Sunday, December 04, 2011

unfair cop

It is a year since Mr Justice Bean made the judgement that a policeman, who dragged an innocent woman to a cell and then threw her down on to the floor causing her a cut eye and other facial injuries that needed hospital treatment, ..... didn't.

This despite the evidence of CCTV clearly showing him dragging her to a cell and throwing her down, but the appeal court decided that she just let go of a door frame and the force of the letting go sent her to the floor. Well of course it can't, can it. The laws of physics tell us that there must have been a force pushing on her equal to the one she hypothetically might have been applying to the door frame. And I don't mean gravity.
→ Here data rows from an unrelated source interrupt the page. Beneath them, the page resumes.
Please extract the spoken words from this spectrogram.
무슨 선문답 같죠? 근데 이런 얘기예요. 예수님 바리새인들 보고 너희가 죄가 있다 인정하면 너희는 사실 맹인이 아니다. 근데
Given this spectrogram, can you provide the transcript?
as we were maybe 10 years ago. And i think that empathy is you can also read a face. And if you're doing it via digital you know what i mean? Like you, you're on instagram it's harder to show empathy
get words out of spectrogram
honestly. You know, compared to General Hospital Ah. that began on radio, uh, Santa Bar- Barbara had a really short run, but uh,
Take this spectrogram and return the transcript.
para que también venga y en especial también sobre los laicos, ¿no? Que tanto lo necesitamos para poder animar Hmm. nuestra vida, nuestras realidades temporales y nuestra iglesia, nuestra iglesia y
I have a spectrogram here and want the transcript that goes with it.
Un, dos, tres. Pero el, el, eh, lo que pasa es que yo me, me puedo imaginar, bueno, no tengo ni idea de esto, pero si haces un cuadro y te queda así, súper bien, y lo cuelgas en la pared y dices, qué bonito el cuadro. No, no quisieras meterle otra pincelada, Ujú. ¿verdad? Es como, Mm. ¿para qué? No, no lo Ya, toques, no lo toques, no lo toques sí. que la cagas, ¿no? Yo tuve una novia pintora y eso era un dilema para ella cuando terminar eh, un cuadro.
The CCTV shows that the door frame is an innocent bystander and the force came from Sergeant Andrews. Why was the 57 year old woman, against whom no charge was sustained, being pushed at all ? For a fellow police officer to have reported the incident (he was her supervisor), it must have been a serious lapse in the proper treatment of a person in custody.
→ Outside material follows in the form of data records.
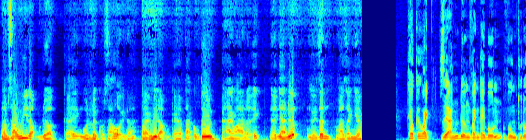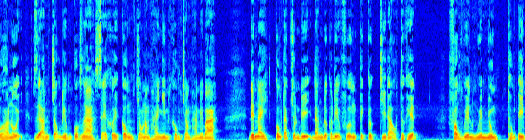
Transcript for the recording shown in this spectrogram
làm sao huy động được cái nguồn lực của xã hội nữa phải huy động cái hợp tác công tư hài hòa lợi ích giữa nhà nước người dân và doanh nghiệp theo kế hoạch, dự án đường vành đai 4 vùng thủ đô Hà Nội, dự án trọng điểm quốc gia sẽ khởi công trong năm 2023. Đến nay, công tác chuẩn bị đang được các địa phương tích cực chỉ đạo thực hiện. Phóng viên Nguyên Nhung thông tin.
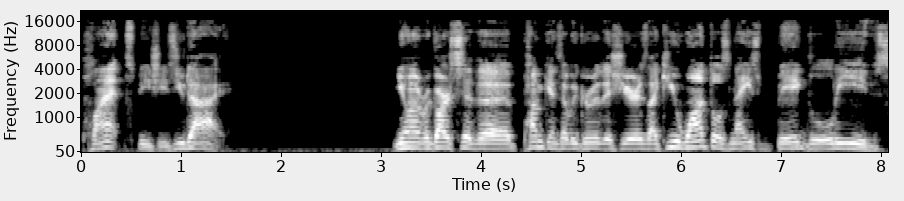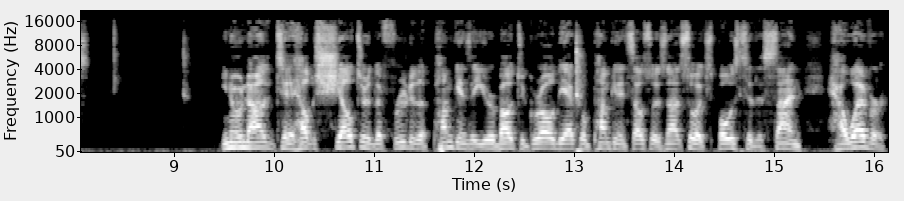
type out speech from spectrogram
plant species, you die you know, in regards to the pumpkins that we grew this year, is like you want those nice big leaves. You know, not to help shelter the fruit of the pumpkins that you're about to grow, the actual pumpkin itself, so it's not so exposed to the sun. However,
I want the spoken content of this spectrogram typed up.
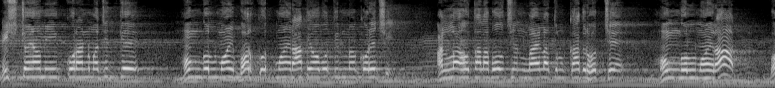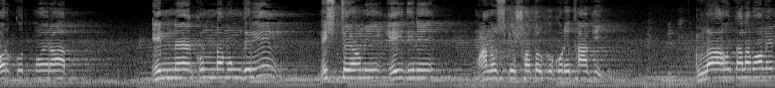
নিশ্চয় আমি কোরআন মাজিদকে মঙ্গলময়, বরকতময় রাতে অবতীর্ণ করেছি। আল্লাহ তালা বলছেন, লাইলাতুল কাদর হচ্ছে মঙ্গলময় রাত, বরকতময় রাত। কুন্ডা মন্দিরিন, নিশ্চয় আমি এই দিনে মানুষকে সতর্ক করে থাকি। আল্লাহ তালা বলেন,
Anyway, Andrews was released from his 6 month sentence for ABH after a few days, long before the date of appeal. Well alright, we can live with that even though some might get the impression that an injustice was done and that the appeal court wouldn’t have been so accommodating to a civilian. No jury, having seen the CCTV, would have acquitted, even though Andrews said in court that he didn't think he had done anything wrong.

But the natural consequence is that Andrews is innocent (loosely speaking) and so the Independent (sic) Police Appeals Tribunal ordered that he gets his job back despite agreeing that the officer's conduct was "intolerant and discreditable". Much more creditable is the Wiltshire Police Authority which has deplored the sergeant's behaviour and confirmed that his intolerance cannot be tolerated. They will challenge the decision. That in itself tells a story. Meanwhile Andrews will get back all the pay that he didn't receive whilst he was being rested. It's all worked out rather well for him. So far.


Friday, December 02, 2011

proceed without caution

Now then, now then, what’s going on here ? The number of cautions given by police is running at about 645 per day, a fair reduction from the 715 per day handed out in the year to June 2010. That’s good news because from 2002 to 2007 police abused their power to caution, rather than take offenders to court, by steadily racking up the number to a peak of 1000 per day.

In a lot of cases a caution can make good sense, for example low value shoplifting by a first time offender. But for some offences it can never make sense and the only proper and just way to deal with those offences is by a court sentence. The Ministry of Justice seems to be pleased that cautions for burglary have halved since 2007 but they still run at 10 per day and that’s 10 too many. As I have written before, burglary (of a home) is a vile crime, more akin to violent assault, or even further along the scale towards rape, as it can cause the victims great harm and suffering for the rest of their lives. There is never an excuse for it and it is always intentional. It warrants more, much more, than a gentle finger wagging and a brief ‘buck your ideas up’ reproach.

At the moment you can park your car on a double yellow line outside a house, get out and burgle the house. You can get a fine for the illegal parking but just a ticking off for the burglary. About 1 in 7 burglars get away with no more than that.

Discouraging the police from cautioning burglars is not the right policy. As the administration of a caution is much less work than all that a court appearance entails, the use of them will continue. What is required is a change to the law which rules out the use of cautions for such serious offences. Sentencing should be left to the courts, who can apply consistency and punishments to fit the crime, and not dabbled in by police whose forte is elsewhere.